■ Available data ■

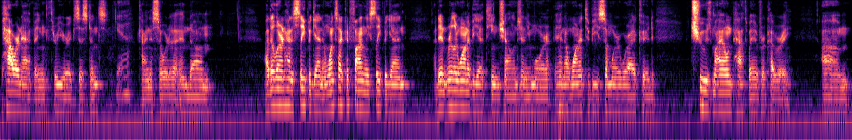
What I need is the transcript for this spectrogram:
power napping through your existence, Yeah. kind of, sort of. And um, I had to learn how to sleep again. And once I could finally sleep again, I didn't really want to be at Teen Challenge anymore. And I wanted to be somewhere where I could choose my own pathway of recovery. Um,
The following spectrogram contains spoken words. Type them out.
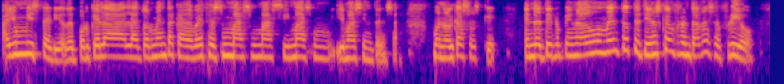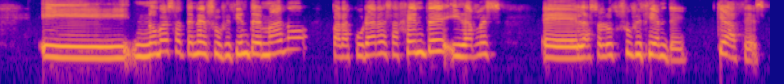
hay un misterio de por qué la, tormenta cada vez es más, más y más y más intensa. Bueno, el caso es que en determinado momento te tienes que enfrentar a ese frío y no vas a tener suficiente mano para curar a esa gente y darles eh, la salud suficiente. ¿Qué haces?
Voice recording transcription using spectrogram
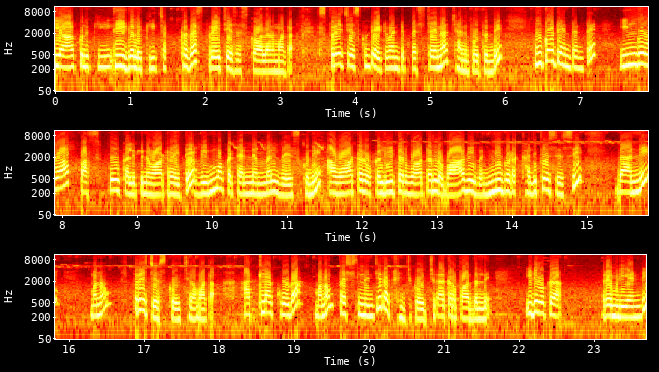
ఈ ఆకులకి తీగలకి చక్కగా స్ప్రే చేసేసుకోవాలన్నమాట. స్ప్రే చేసుకుంటే ఎటువంటి పెస్ట్ అయినా చనిపోతుంది. ఇంకోటి ఏంటంటే ఇంగువ పసుపు కలిపిన వాటర్ అయితే విమ్ ఒక టెన్ ఎంఎల్ వేసుకుని ఆ వాటర్ ఒక లీటర్ వాటర్లో బాగా ఇవన్నీ కూడా కలిపేసేసి దాన్ని మనం స్ప్రే చేసుకోవచ్చు అనమాట అట్లా కూడా మనం పెస్ట్ నుంచి రక్షించుకోవచ్చు కాకరపాదుల్ని. ఇది ఒక రెమెడీ అండి.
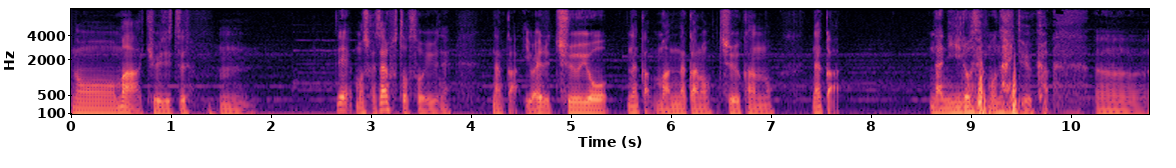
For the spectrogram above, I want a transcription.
のまあ休日。うん。でもしかしたらふとそういうねなんかいわゆる中央なんか真ん中の中間のなんか何色でもないというか うん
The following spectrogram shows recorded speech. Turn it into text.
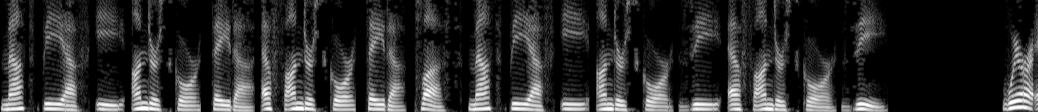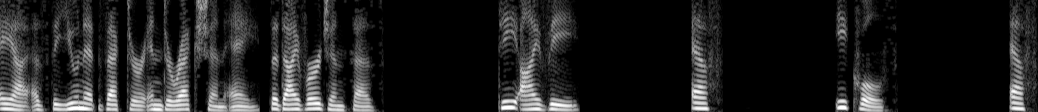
math BF E underscore theta F underscore theta plus math BF E underscore Z F underscore Z where Aa is the unit vector in direction A, the divergence is div f equals F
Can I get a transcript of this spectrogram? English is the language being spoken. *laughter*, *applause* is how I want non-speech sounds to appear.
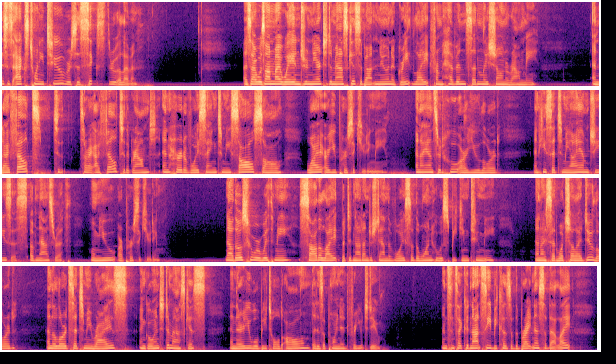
This is Acts 22, verses 6 through 11. As I was on my way and drew near to Damascus about noon, a great light from heaven suddenly shone around me. And I felt to sorry, I fell to the ground and heard a voice saying to me, Saul, Saul, why are you persecuting me? And I answered, Who are you, Lord? And he said to me, I am Jesus of Nazareth, whom you are persecuting. Now those who were with me saw the light, but did not understand the voice of the one who was speaking to me. And I said, What shall I do, Lord? And the Lord said to me, Rise and go into Damascus, and there you will be told all that is appointed for you to do. And since I could not see because of the brightness of that light,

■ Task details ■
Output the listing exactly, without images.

■ Solution ■
What I need is the transcript for this spectrogram:
power napping through your existence, Yeah. kind of, sort of. And um, I had to learn how to sleep again. And once I could finally sleep again, I didn't really want to be at Teen Challenge anymore. And I wanted to be somewhere where I could choose my own pathway of recovery. Um,
The following spectrogram contains spoken words. Type them out.
hay un misterio de por qué la, tormenta cada vez es más, más y más y más intensa. Bueno, el caso es que en determinado momento te tienes que enfrentar a ese frío y no vas a tener suficiente mano para curar a esa gente y darles eh, la salud suficiente. ¿Qué haces?
Voice recording transcription using spectrogram
ఈ ఆకులకి తీగలకి చక్కగా స్ప్రే చేసేసుకోవాలన్నమాట. స్ప్రే చేసుకుంటే ఎటువంటి పెస్ట్ అయినా చనిపోతుంది. ఇంకోటి ఏంటంటే ఇంగువ పసుపు కలిపిన వాటర్ అయితే విమ్ ఒక టెన్ ఎంఎల్ వేసుకుని ఆ వాటర్ ఒక లీటర్ వాటర్లో బాగా ఇవన్నీ కూడా కలిపేసేసి దాన్ని మనం స్ప్రే చేసుకోవచ్చు అనమాట అట్లా కూడా మనం పెస్ట్ నుంచి రక్షించుకోవచ్చు కాకరపాదుల్ని. ఇది ఒక రెమెడీ అండి.
For the spectrogram above, I want a transcription.
のまあ休日。うん。でもしかしたらふとそういうねなんかいわゆる中央なんか真ん中の中間のなんか何色でもないというか うん
The following spectrogram shows recorded speech. Turn it into text.
math BF E underscore theta F underscore theta plus math BF E underscore Z F underscore Z where Aa is the unit vector in direction A, the divergence is div f equals F
Can I get a transcript of this spectrogram? English is the language being spoken. *laughter*, *applause* is how I want non-speech sounds to appear.
This is Acts 22, verses 6 through 11. As I was on my way and drew near to Damascus about noon, a great light from heaven suddenly shone around me. And I felt to sorry, I fell to the ground and heard a voice saying to me, Saul, Saul, why are you persecuting me? And I answered, Who are you, Lord? And he said to me, I am Jesus of Nazareth, whom you are persecuting. Now those who were with me saw the light, but did not understand the voice of the one who was speaking to me. And I said, What shall I do, Lord? And the Lord said to me, Rise and go into Damascus, and there you will be told all that is appointed for you to do. And since I could not see because of the brightness of that light,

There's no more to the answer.